Video: When you blow up a quarry that's 20m high with 68 tonnes of explosives, you turn the rock wall into a tsunami wave that sends nearly 363,000 tonnes of rocks flying everywhere. The blast of the Bremanger Quarry in Norway looks great because it was carefully planned, with explosives planted in 454 blast holes made along the 384m long rock wall.
Last Tuesday, Voss, Norway-native Jon Gjerde decided to strap himself to a gigantic kite and go zipping through the air like some sort of very ugly bird. The 51-year-old is no stranger to hang gliding. He is, in fact, a world champion in the sport. But after this particular outing he's lucky to be alive.
It sounds like something from a fantasy video game: While trekking the mountainous wild, a man in Norway recently stumbled upon an ancient, intact sword. And with the right treatment, it could still be used to vanquish baddies today, experts say.
In Norway, doctors are clinging to older MS DOS-based electronic journals. As a result there's a system in place that still employs floppy disks — and it works extremely well. But a blog post on Gundersen.net says the Norwegian government might be retiring the floppy disk option as soon as next year.

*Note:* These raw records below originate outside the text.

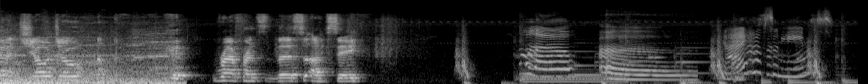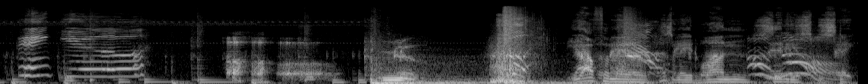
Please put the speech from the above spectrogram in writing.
Yeah, JoJo reference this, I see. The alpha male has made one serious mistake.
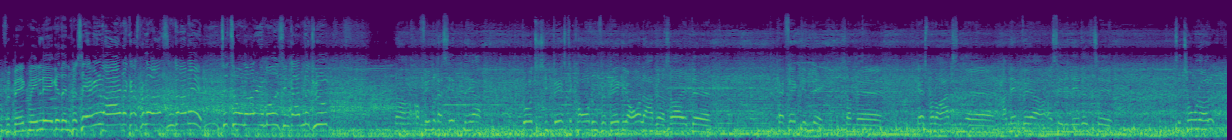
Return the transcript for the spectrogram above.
Uffe Bæk med indlægget. Den passerer hele vejen, og Kasper Lorentzen gør det til 2-0 imod sin gamle klub. Nå, at finde recepten her. Gå til sit bedste kort, Uffe Bæk i overlappet, og så et øh, perfekt indlæg, som øh, Kasper Lorentzen øh, har nemt ved at, at sætte i nettet til, til 2-0.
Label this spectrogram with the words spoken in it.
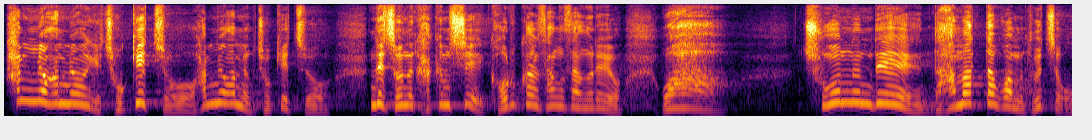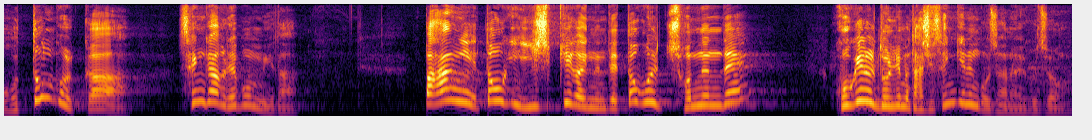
한 명 한 명에게 줬겠죠. 한 명 한 명 줬겠죠. 근데 저는 가끔씩 거룩한 상상을 해요. 와, 주었는데 남았다고 하면 도대체 어떤 걸까 생각을 해봅니다. 빵이 떡이 20개가 있는데 떡을 줬는데 고개를 돌리면 다시 생기는 거잖아요. 그죠?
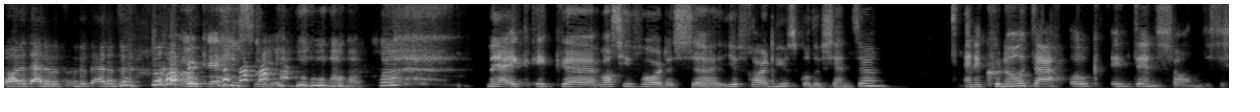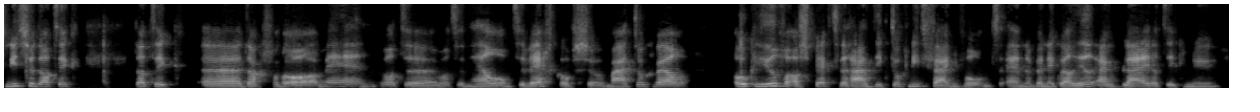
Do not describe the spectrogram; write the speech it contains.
Ja, dit editen, dit editen Oké, okay, sorry. nou ja, ik, ik uh, was hiervoor dus uh, juffrouw en musicaldocenten. En ik genoot daar ook intens van. Dus het is niet zo dat ik, dat ik uh, dacht van, oh man, wat, wat een hel om te werken of zo. Maar toch wel ook heel veel aspecten eraan die ik toch niet fijn vond. En dan ben ik wel heel erg blij dat ik nu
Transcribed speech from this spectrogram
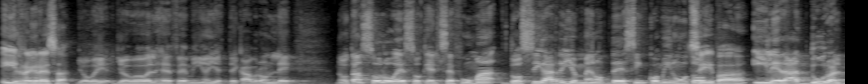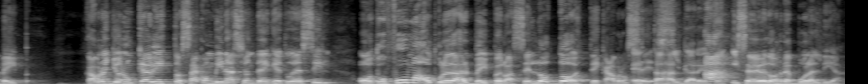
y regresa. Yo, ve- yo veo el jefe mío y este cabrón le... No tan solo eso, que él se fuma dos cigarrillos en menos de cinco minutos Sí, pa. y le da duro al vape. Cabrón, yo nunca he visto esa combinación de que tú decir, o tú fumas o tú le das al vape, pero hacer los dos, este cabrón se... Estás al garete. Ah, y se bebe dos Red Bull al día.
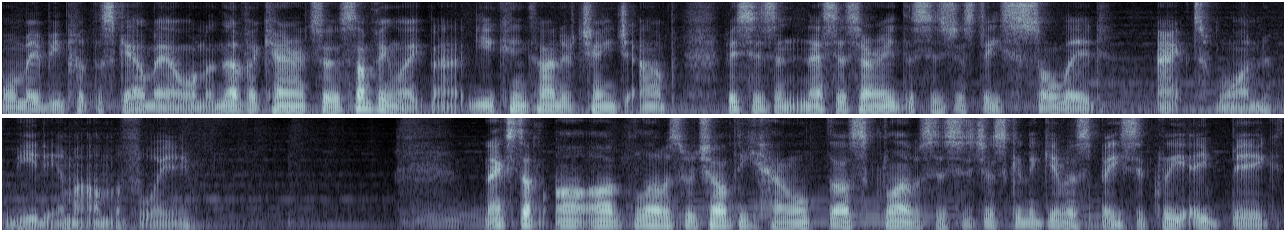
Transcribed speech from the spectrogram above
or maybe put the scale mail on another character, something like that. You can kind of change it up. This isn't necessary. This is just a solid Act 1 medium armor for you. Next up are our gloves, which are the Helldusk gloves. This is just going to give us basically a big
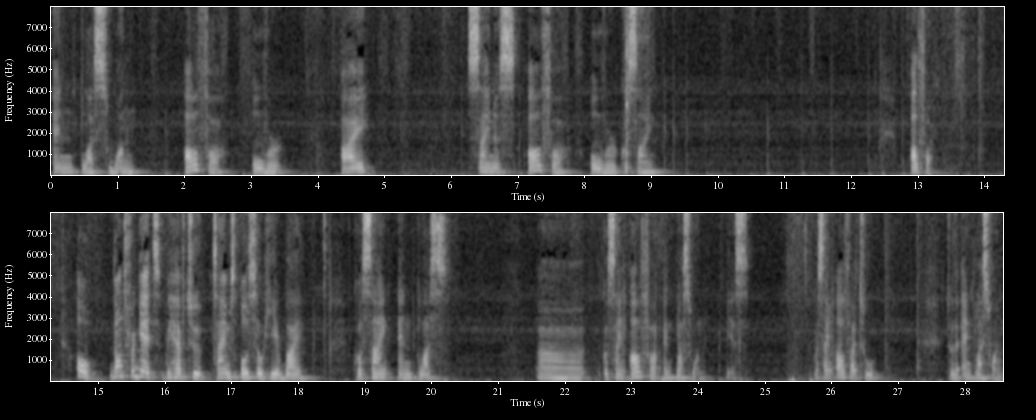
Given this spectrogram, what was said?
n plus 1 alpha over i sinus alpha over cosine alpha. Oh, don't forget, we have to times also here by cosine n plus uh, cosine alpha n plus 1. Yes. Cosine alpha to, to the n plus 1.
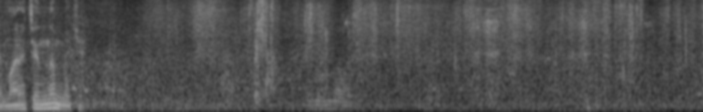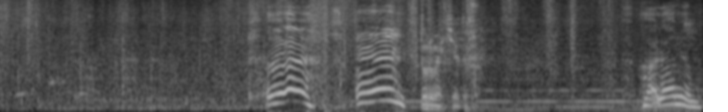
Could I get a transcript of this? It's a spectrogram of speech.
Emanet yanında mı peki? Dur Bekir dur. Hale Hanım,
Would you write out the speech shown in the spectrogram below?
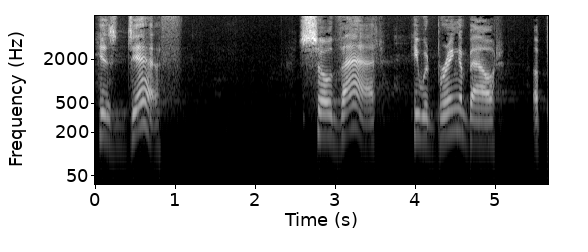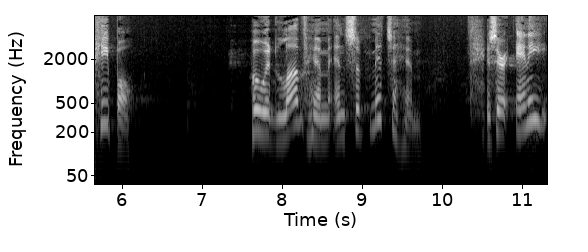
His death so that he would bring about a people who would love him and submit to him. Is there any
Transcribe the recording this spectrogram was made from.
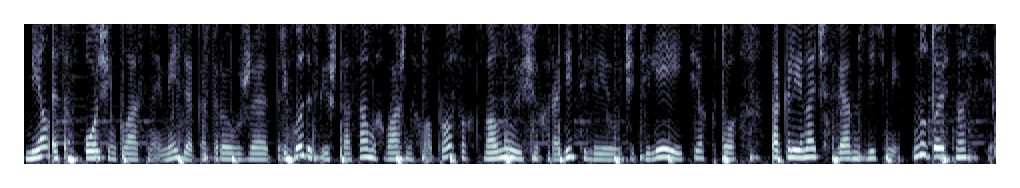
«Мел» — это очень классная медиа, которая уже три года пишет о самых важных вопросах, волнующих родителей, учителей и тех, кто так или иначе связан с детьми. Ну, то есть нас всех.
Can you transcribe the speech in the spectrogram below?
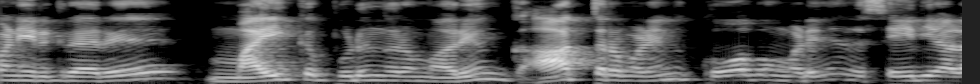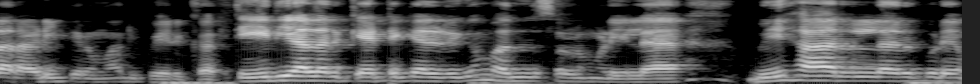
பண்ணியிருக்கிறாரு? மைக்க புடுங்குற மாதிரியும் ஆத்திரம் அடைந்து கோபம் அடைந்து அந்த செய்தியாளர் அடிக்கிற மாதிரி போயிருக்காரு. செய்தியாளர் கேட்ட கேள்விக்கும் பதில் சொல்ல முடியல. பீகாரில் இருக்கக்கூடிய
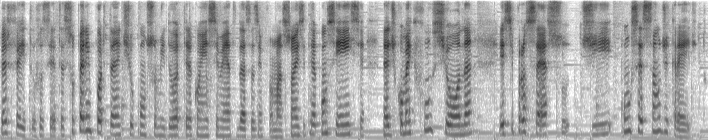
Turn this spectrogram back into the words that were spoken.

Today marks four years since a gunman killed 77 people in Norway, 69 of them on the small island of Utøya. In time for the anniversary, the island has unveiled the finished memorial to the victims. But it's not the memorial officials had originally planned, and the reason why illustrates how difficult memorialising can be.
Look at this. It's so perfect it seems artificial — some illuminated display inside a "Visit Norway" booth at a travel fair. It's actually the view from a cabin in the northwest coast of Norway, 250 miles northwest of Oslo, a paradise in the middle of a fjord. It is now one of my dream homes, too.